The static array was ditched for a linked list implementation which will allow the list of sockets to grow dynamically. On the premise that the newest socket created is the one that will be most used, new entries are added to the head of the list. Whether that assumption will hold in real world applications is another entirely, but in theory it should not cause any major decreases in performance.

Arwinss Back and Forth

There were three notable developments that came to fruition in Arwinss over the last month, highlighting the complexities of increased dependence on Wine. The first involved an effort the Wine project made to clean up mouse cursor icon support to make it more compatible and remove some of the last vestiges of 16bit code. It must be remembered that Wine started out as an effort to duplicate the 16bit Windows API and a lot of cruft accumulated because of this. After Aleksey Bragin and others modified the ReactOS side of Arwinss to support the changes, the mouse cursor became a black box. Even more curious, moving it over the window border would result in it turning into the correct resizing mouse icon. With Giannis Adamopoulos help, Aleksey confirmed that the issue was on Wine's side and was due to the bitmap of the cursor having already been selected in a separate device context. This error resulted in the duplication failure of all of the cursor bitmaps except for the resize cursor. Aleksey noticed that Wine had resolved a similar issue in another part of their codebase so he applied the same fix to the GetIconInfo function, though he has yet to submit a patch upstream.
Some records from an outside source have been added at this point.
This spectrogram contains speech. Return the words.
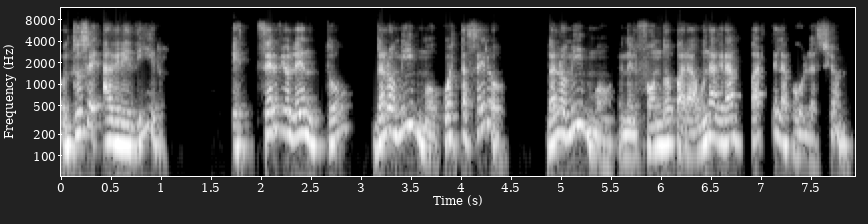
Entonces, agredir, ser violento, da lo mismo, cuesta cero, da lo mismo, en el fondo, para una gran parte de la población.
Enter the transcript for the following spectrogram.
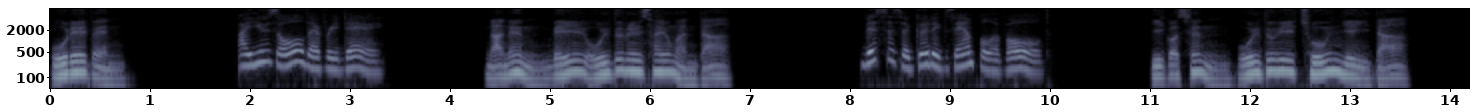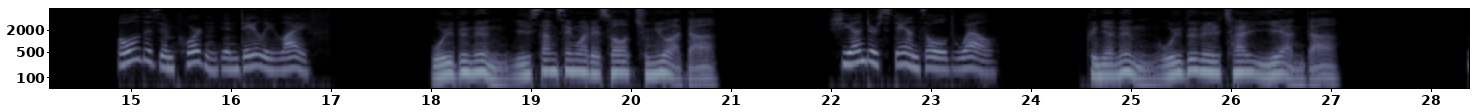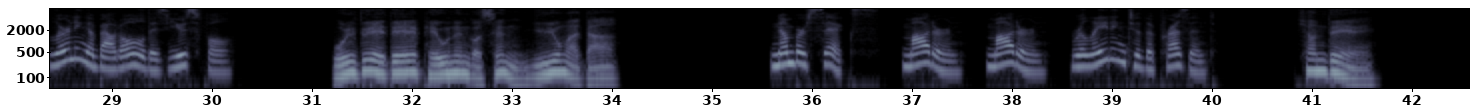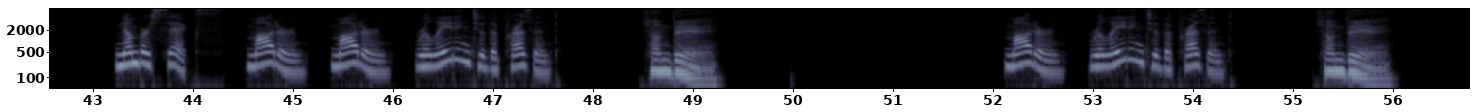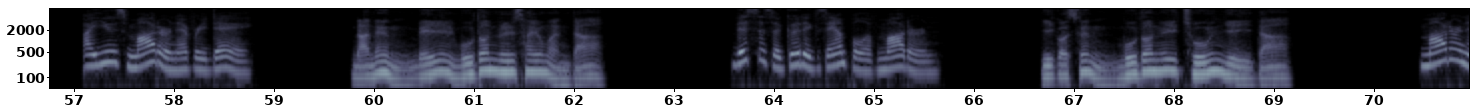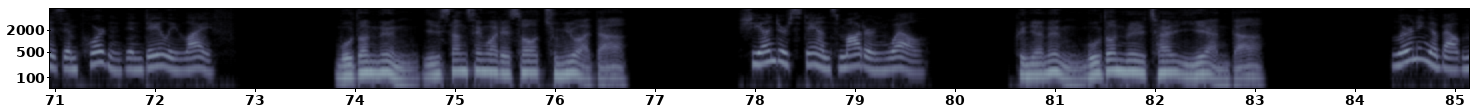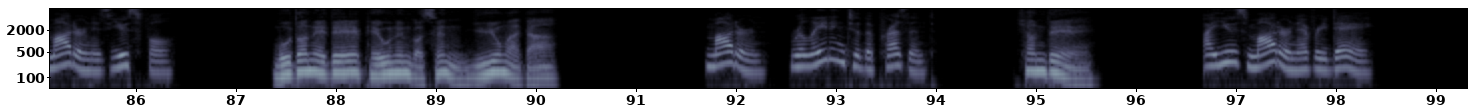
오래된, I use old every day. 나는 매일 올드를 사용한다. This is a good example of old. 이것은 올드의 좋은 예이다. Old is important in daily life. 올드는 일상생활에서 중요하다. She understands old well. 그녀는 올드를 잘 이해한다. Learning about old is useful. 올드에 대해 배우는 것은 유용하다. Number 6. Modern, modern, relating to the present. 현대에, Number 6. Modern, modern, relating to the present. 현대에, Modern, relating to the present. 현대에. I use modern every day. 나는 매일 모던을 사용한다. This is a good example of modern. 이것은 모던의 좋은 예이다. Modern is important in daily life. 모던은 일상생활에서 중요하다. She understands modern well. 그녀는 모던을 잘 이해한다. Learning about modern is useful. 모던에 대해 배우는 것은 유용하다. Modern, relating to the present. 현대에, I use modern every day.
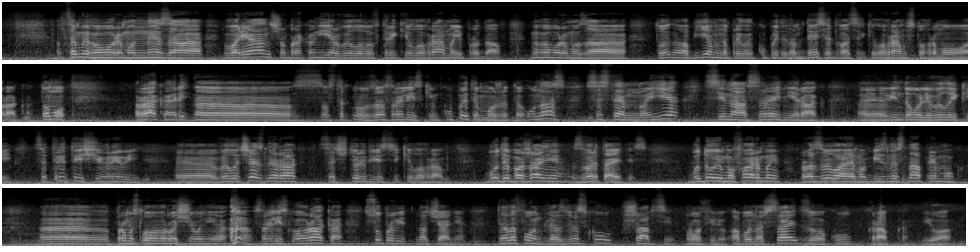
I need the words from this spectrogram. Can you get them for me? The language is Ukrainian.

Still, this issue is a bit troublesome as Aleksey was not sure what other device context was hanging onto the cursor icon, which could imply some kind of resource leak.

The second two developments were part of an effort to rectify Wine's limited shell support. Most people using Wine rarely need this as they already have a separate running shell and few applications of interest to them make use of the shell functionality anyway. Trunk actually already has this functionality but as explained above supporting them was never a priority for the Wine project. One of the issues was the lack of shell hooks, whose lack was most visible in running applications not showing up in the taskbar. This is a fairly standard expectation so remedying it was considered a priority. The current ReactOS Explorer shell also had to deal with this missing functionality in the past and actually had a hack where it would poll running processes to see which had visible windows, adding and deleting them as it went. The correct way of doing this was through notifications from shell hooks on application startup and exit. Maarten Kroese, who is not yet a formal developer but well on his way to becoming one, has been busy implementing those hooks for Wine and intends to send them upstream and it will eventually land in Arwinss as well.

The last issue was the source of major frustration amongst Arwinss testers. When an application was started in Arwinss, clicking on the desktop would make all the applications disappear even though they were still technically running. This was not a matter of them minimizing but the desktop actually taking the foreground, something it is not supposed to be doing ever. The current fix being worked on by Giannis is something of a hack as it simply has Arwinss' window manager ignore all requests to bring the shell window to the foreground. Whether there is a more elegant way of doing this in Arwinss is still something that needs to be explored, but for the time being it should be good enough for usability purposes.

More Old Than New

Amine Khaldi is basically an old hand at this point as he has served as bugzilla maintainer for quite some time now, hounding developers about languishing bugs and patches. He recently stepped into developer shoes with his work on ReactOS headers and we expect more work out of him for quite some time. Jérôme Gardou on the other hand is a more recent addition to the team, but has already made great strides in the yarotows branch of ReactOS. A more detailed explanation of yarotows will come soon but simplistically it's another effort to get the Win32 subsystem into shape and progress has reached a point where merging parts of it back into trunk is bringing noticeable benefits.

© ReactOS Team.